▸ **PROMPT**: What is needed is the number of lines in the data below that include "district", stated by itself.
----
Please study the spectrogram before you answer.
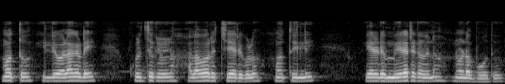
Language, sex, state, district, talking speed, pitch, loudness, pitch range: Kannada, male, Karnataka, Koppal, 130 wpm, 165 Hz, -20 LUFS, 160-175 Hz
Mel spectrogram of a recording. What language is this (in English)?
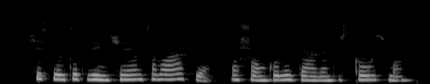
Lithuanian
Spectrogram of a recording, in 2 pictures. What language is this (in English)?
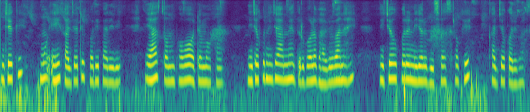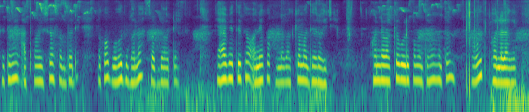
Odia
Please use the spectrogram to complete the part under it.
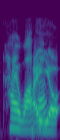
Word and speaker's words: Hiawatha: Did I say that right? – Hiawatha. Hiawatha. Yeah, I believe so.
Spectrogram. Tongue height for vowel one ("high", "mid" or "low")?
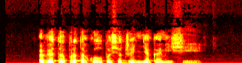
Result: mid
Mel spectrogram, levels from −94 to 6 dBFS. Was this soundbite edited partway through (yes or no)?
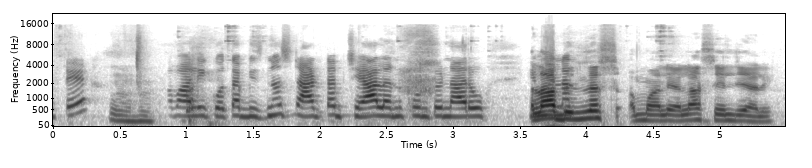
yes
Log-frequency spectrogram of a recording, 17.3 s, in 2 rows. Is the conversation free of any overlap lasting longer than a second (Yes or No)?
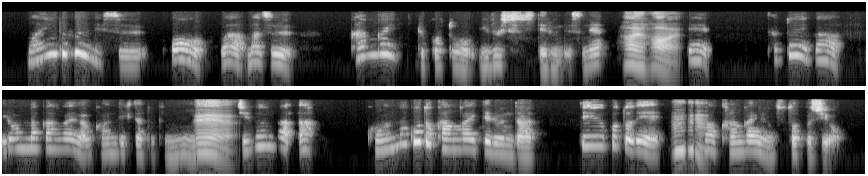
Yes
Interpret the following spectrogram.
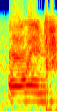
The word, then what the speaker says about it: Eoin: His channel is everything all year round space Shay, or you can just look up Owen 483. That's spelled EOIN 483.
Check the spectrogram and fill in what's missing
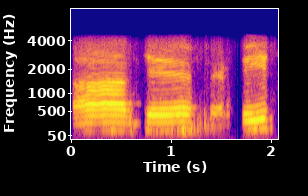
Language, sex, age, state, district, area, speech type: Hindi, male, 18-30, Rajasthan, Nagaur, rural, conversation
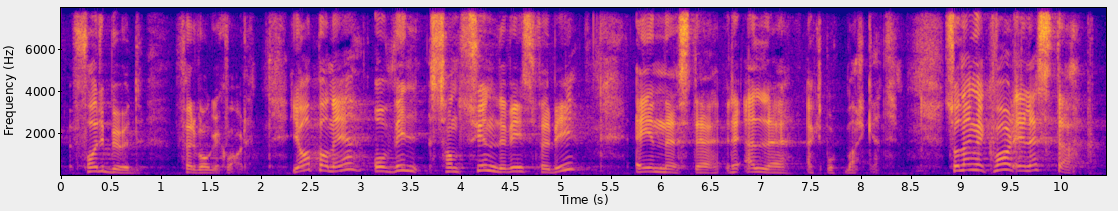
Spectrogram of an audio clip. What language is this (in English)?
Norwegian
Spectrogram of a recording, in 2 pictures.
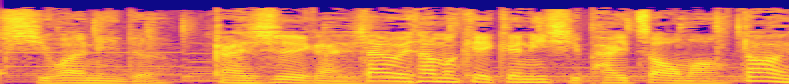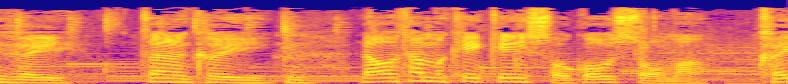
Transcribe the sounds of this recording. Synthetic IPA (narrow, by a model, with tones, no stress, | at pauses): ɕi˨˩xwa˦nni˨˩d̪ə˦ka˨˩nɕjɛ˥˧ka˨˩na˥˧wt̪ʰa˥mə˨nkʰi˨˩kə˥ni˧˥˩t͡ɕi˨˩pʰa˥ɪt͡sɑ˥˨ʊma˦t̪ɑ˥a˧˦nkʰɤ˧˥i˨˩ | t͡sa˥˩nd̪ə˨˩kʰɤ˧˦˥i˨˩na˨˦nxo˥˩t̪ʰa˥mə˨nkʰi˨˩kə˥˦ni˨˩swɔ˨˩ko˥˦ʊso˨˩ʊma˦kʰə˧˥˨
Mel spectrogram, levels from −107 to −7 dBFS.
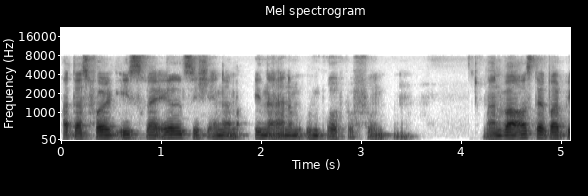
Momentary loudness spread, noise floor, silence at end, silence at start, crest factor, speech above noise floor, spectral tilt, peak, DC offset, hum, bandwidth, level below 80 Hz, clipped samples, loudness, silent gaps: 14 LU; -70 dBFS; 0 s; 0 s; 18 dB; 45 dB; -6 dB/octave; -8 dBFS; under 0.1%; none; 8 kHz; -56 dBFS; under 0.1%; -26 LUFS; none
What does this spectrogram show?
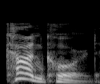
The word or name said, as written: concord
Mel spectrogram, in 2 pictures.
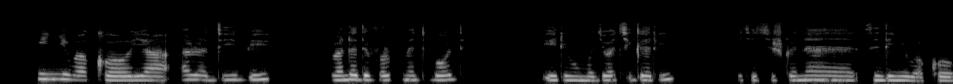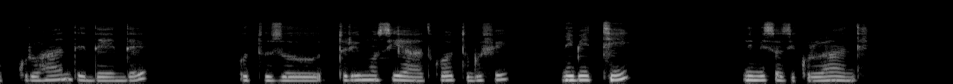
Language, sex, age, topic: Kinyarwanda, female, 25-35, government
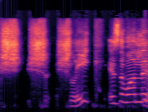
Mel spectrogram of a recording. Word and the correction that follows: Schleich: Schleich, yeah. Schleich, okay. Or Schleek. – See, you're pronouncing it correctly.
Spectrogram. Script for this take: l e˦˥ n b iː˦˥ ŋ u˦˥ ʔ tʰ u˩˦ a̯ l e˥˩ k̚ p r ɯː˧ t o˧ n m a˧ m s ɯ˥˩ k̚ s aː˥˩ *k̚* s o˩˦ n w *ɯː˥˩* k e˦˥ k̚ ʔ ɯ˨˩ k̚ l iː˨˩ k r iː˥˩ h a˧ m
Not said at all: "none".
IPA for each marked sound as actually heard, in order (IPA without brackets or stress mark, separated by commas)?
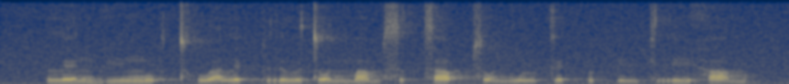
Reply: p̚, ɯː˩˦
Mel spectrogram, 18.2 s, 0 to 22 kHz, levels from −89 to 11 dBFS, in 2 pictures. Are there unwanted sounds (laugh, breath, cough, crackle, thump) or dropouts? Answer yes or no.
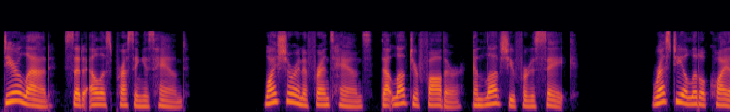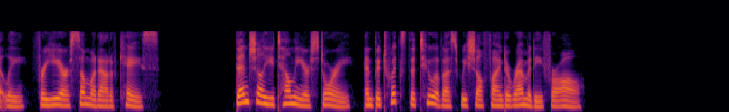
no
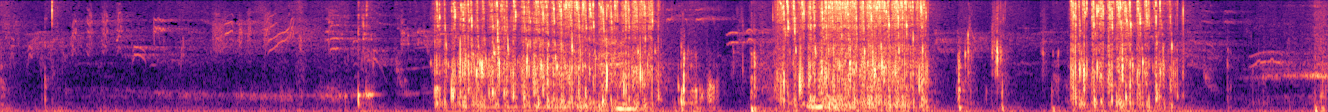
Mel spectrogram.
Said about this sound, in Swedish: Nu måste vi ju faktiskt få sörpla det här också. Skål! Skål!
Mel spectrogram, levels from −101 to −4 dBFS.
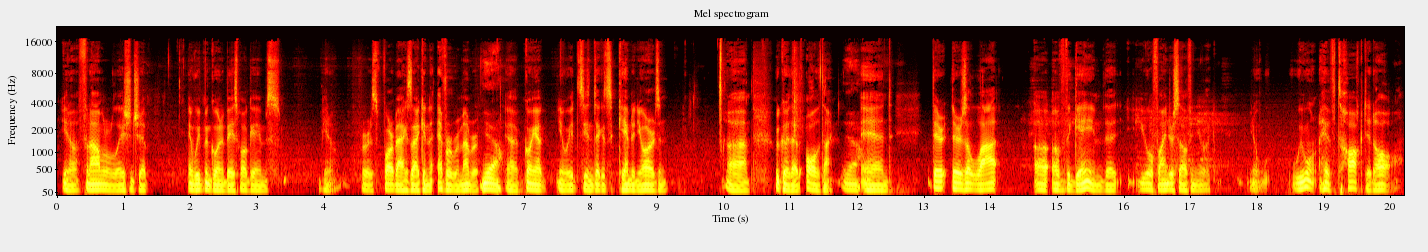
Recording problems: train or aircraft noise; faint; throughout; 30 dB below the speech

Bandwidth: 17 kHz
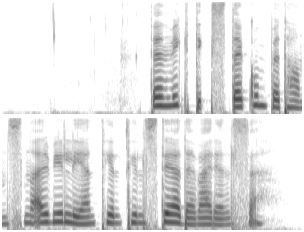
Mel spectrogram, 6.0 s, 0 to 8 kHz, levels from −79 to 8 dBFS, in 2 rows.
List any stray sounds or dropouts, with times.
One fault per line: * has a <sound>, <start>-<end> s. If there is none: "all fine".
all fine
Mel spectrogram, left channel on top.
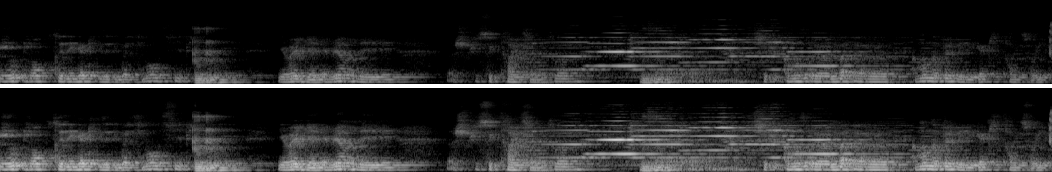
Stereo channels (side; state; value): left; quieter; 9.6 dB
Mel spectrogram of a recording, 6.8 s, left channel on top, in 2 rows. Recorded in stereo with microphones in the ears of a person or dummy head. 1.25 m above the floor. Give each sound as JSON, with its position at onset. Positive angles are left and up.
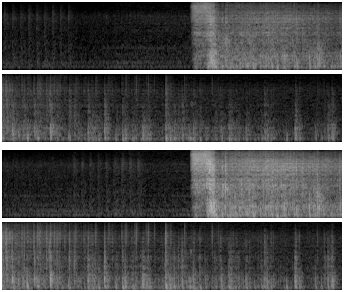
{"t": 1.9, "sound": "an explosion", "side_deg": -45, "distance_m": 0.9}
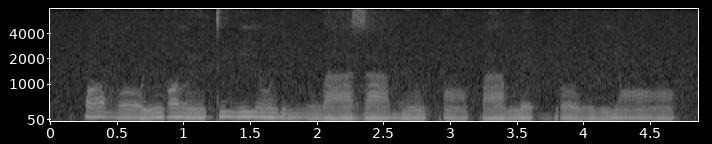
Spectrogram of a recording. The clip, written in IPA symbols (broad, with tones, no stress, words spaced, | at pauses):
k͡pɔ˧voː˨ ɲɔ˦lĩ˧ tiː˦jũ˧ɗiː˨ waː˨za˨ vũ˨kɔ̃˨ pa˨˦me˧ɡ͡bo˧wi˨ jɔ̃˦˨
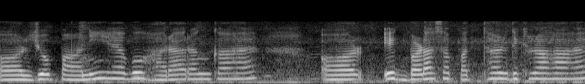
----
▸ **RESPONSE TO THIS TASK**: 2